Exercise: Search the entries for the word "added". Copy every line where it turns up.

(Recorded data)
---+---

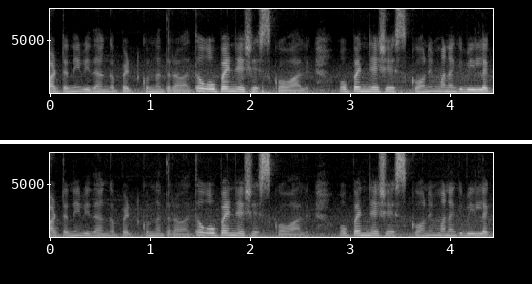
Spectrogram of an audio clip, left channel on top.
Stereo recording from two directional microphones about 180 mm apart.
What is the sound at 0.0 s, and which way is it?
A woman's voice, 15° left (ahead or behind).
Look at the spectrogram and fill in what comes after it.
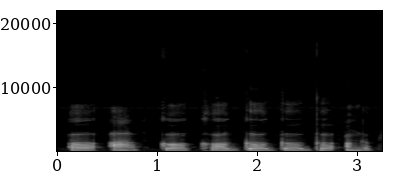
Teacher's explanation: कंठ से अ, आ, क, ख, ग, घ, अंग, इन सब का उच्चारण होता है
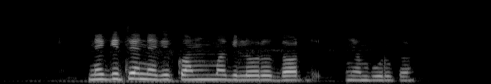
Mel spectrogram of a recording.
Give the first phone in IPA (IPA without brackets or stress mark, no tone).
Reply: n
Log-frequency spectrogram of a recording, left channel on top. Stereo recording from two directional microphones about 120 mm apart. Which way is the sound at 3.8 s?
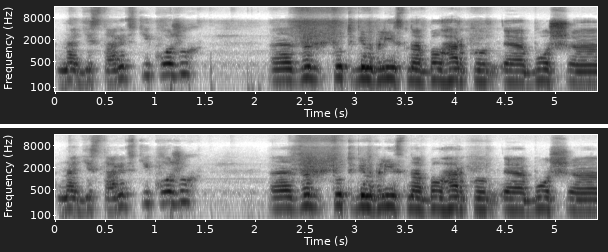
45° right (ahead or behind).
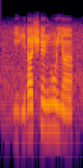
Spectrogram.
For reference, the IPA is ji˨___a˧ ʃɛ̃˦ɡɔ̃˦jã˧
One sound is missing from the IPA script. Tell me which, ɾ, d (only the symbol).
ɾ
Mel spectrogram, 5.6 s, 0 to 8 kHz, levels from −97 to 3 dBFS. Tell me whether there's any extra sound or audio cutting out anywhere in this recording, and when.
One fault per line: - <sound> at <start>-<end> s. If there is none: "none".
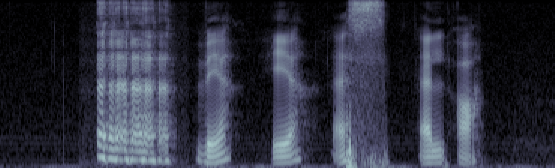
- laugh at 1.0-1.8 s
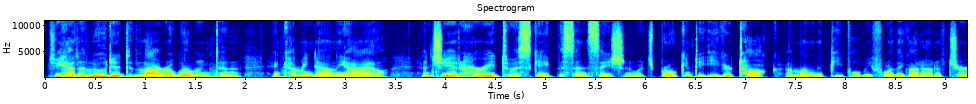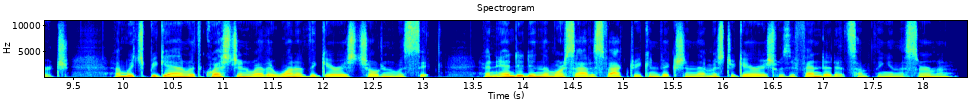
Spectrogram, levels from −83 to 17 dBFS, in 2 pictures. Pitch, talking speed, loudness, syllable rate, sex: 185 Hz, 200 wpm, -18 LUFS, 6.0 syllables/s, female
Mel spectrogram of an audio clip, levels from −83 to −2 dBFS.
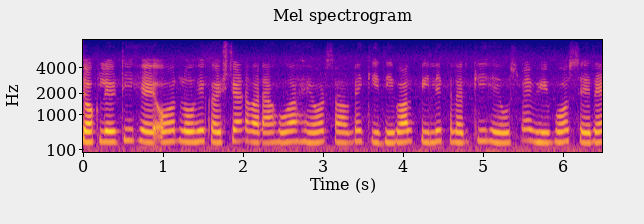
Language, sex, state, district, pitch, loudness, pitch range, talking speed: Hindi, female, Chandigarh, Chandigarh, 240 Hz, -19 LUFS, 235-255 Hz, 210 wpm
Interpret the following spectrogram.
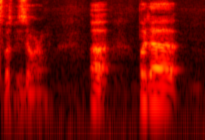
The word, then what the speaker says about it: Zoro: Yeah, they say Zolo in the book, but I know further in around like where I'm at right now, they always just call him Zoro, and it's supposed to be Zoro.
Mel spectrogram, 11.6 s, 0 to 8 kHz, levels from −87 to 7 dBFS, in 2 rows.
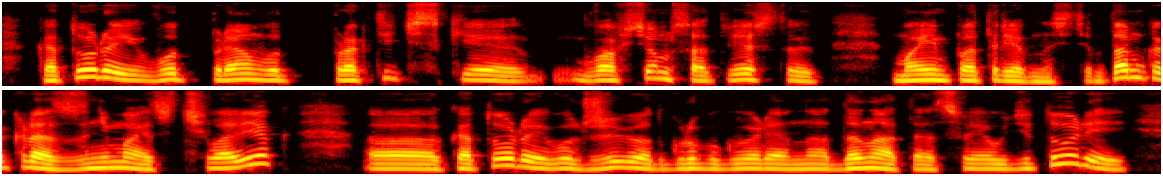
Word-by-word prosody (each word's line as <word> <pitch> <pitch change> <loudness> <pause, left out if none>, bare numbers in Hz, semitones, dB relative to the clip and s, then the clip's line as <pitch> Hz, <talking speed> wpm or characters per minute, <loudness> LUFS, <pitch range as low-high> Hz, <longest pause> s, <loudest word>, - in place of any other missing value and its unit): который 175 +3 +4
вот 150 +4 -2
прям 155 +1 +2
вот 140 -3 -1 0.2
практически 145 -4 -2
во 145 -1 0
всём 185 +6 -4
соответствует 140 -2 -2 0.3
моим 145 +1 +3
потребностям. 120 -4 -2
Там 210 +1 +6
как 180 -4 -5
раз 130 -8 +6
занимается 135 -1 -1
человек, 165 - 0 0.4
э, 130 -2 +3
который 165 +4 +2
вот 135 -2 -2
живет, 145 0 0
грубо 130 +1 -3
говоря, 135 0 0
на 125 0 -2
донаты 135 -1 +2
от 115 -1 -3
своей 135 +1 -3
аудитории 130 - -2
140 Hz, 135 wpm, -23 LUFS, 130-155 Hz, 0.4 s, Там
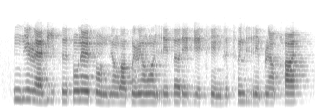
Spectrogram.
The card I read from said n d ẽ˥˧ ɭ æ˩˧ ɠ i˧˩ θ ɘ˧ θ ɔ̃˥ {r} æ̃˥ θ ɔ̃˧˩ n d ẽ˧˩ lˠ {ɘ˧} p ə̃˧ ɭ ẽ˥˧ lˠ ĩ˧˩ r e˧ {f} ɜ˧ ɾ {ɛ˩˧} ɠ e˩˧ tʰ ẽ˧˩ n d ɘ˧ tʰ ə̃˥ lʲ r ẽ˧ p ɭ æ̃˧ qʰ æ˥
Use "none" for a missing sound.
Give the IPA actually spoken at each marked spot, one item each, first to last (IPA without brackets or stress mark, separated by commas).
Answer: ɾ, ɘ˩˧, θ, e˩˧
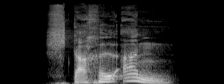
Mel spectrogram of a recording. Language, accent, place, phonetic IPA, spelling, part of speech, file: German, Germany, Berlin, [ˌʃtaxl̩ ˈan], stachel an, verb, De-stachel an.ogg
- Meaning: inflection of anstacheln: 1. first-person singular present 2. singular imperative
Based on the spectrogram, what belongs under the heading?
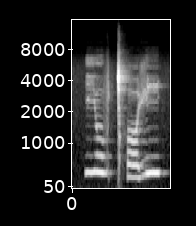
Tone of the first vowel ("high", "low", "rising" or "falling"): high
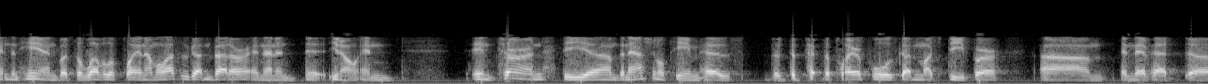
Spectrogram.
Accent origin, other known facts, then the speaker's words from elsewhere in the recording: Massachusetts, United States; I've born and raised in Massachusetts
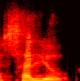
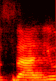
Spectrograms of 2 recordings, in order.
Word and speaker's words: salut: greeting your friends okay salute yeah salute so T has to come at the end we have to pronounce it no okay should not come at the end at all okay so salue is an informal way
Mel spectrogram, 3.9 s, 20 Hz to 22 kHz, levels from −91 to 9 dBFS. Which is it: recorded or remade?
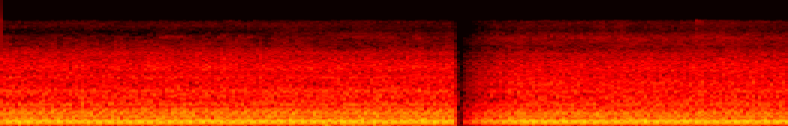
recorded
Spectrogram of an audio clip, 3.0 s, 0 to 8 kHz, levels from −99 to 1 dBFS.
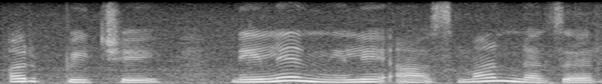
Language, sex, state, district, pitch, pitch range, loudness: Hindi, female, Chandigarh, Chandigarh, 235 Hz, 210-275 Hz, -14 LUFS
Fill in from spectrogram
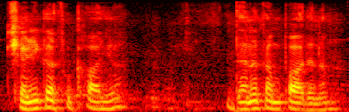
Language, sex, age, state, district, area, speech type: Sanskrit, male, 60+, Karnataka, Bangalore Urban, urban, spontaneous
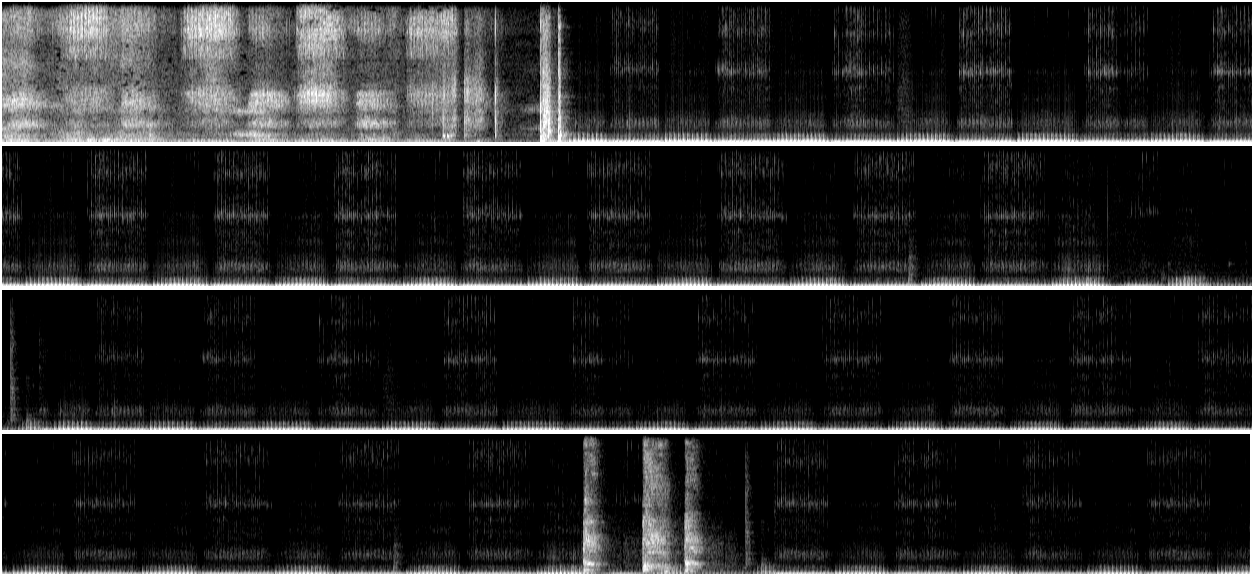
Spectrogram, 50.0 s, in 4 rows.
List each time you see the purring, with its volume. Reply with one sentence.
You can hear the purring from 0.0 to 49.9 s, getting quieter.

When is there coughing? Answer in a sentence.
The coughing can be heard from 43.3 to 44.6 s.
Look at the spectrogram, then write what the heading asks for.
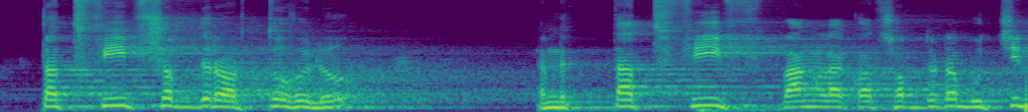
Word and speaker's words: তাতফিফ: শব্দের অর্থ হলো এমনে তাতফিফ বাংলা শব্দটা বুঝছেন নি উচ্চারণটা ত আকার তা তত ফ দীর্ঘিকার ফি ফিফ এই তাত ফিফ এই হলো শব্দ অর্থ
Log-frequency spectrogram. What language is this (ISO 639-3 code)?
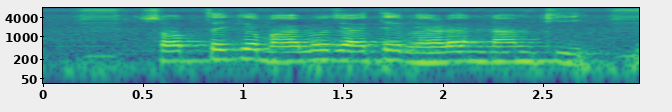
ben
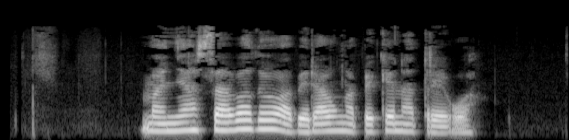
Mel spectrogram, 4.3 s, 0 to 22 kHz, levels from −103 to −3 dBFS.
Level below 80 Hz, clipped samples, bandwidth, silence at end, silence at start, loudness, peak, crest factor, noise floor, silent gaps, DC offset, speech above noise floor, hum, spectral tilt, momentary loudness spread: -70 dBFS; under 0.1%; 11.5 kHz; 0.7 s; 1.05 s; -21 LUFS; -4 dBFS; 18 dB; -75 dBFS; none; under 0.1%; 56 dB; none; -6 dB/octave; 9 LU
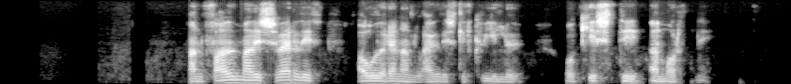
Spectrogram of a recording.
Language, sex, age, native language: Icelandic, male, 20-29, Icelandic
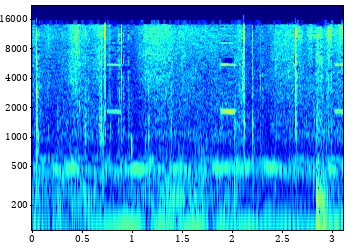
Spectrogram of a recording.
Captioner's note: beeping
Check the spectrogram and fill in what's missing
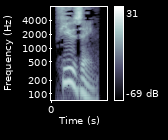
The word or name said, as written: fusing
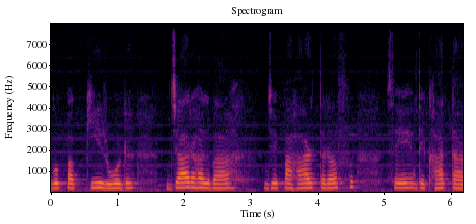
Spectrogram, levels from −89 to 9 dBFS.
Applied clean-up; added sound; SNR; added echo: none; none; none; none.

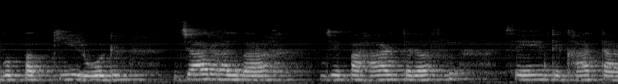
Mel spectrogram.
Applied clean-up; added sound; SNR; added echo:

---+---

Solution to this problem:
Applied clean-up; added sound; SNR; added echo: none; none; none; none.
Applied clean-up; added sound; SNR; added echo:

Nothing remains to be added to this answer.